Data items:
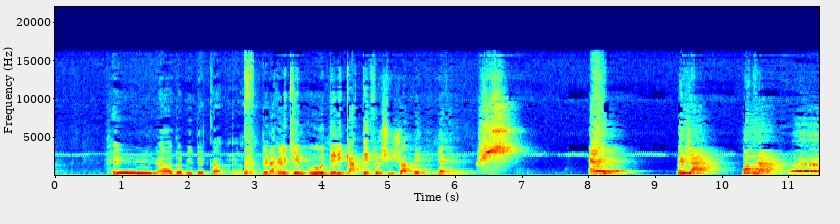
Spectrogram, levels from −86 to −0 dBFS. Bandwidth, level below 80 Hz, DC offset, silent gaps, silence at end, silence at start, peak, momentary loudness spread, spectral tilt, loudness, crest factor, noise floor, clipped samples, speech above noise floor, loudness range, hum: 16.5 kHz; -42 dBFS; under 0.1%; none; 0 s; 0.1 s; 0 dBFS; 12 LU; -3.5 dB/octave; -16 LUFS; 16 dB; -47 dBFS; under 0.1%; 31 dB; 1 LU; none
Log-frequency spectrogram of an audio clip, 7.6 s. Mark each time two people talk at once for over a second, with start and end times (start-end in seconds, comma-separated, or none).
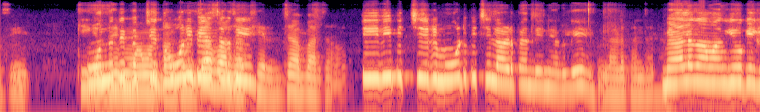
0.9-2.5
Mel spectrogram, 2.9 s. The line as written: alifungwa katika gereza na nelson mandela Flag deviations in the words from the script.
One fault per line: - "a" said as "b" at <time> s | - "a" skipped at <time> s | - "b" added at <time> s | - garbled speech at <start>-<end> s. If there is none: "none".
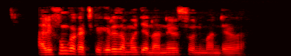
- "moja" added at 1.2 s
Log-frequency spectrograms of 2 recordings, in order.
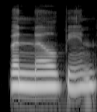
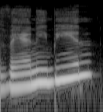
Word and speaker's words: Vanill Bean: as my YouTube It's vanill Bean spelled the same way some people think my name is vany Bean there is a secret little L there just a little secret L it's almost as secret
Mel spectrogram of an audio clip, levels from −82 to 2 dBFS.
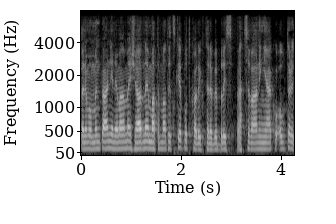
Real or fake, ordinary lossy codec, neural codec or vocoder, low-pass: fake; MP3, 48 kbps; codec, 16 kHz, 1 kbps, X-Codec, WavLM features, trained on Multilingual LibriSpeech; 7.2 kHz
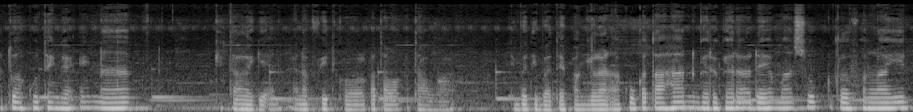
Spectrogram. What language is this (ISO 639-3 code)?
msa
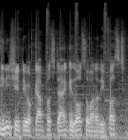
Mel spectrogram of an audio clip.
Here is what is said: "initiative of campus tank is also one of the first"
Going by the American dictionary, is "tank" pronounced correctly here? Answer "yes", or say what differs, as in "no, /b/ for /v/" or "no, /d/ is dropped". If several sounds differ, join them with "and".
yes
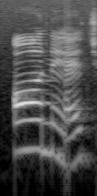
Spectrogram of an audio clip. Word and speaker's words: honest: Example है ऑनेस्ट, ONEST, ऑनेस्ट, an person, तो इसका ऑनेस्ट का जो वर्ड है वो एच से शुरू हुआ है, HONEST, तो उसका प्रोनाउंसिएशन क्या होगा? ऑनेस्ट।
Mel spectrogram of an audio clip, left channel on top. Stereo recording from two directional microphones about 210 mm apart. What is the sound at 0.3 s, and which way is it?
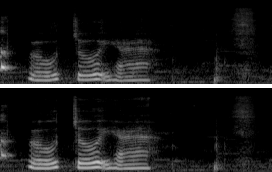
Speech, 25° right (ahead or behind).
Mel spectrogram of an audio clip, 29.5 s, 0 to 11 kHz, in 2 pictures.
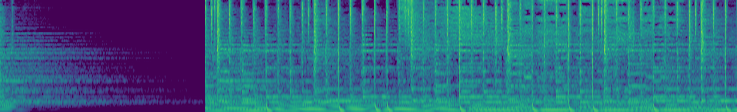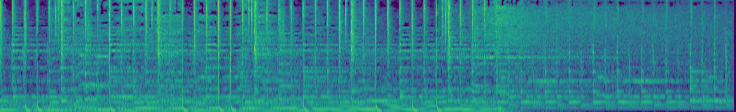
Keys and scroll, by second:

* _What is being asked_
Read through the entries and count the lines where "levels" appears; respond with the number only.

* _Problem solution_
2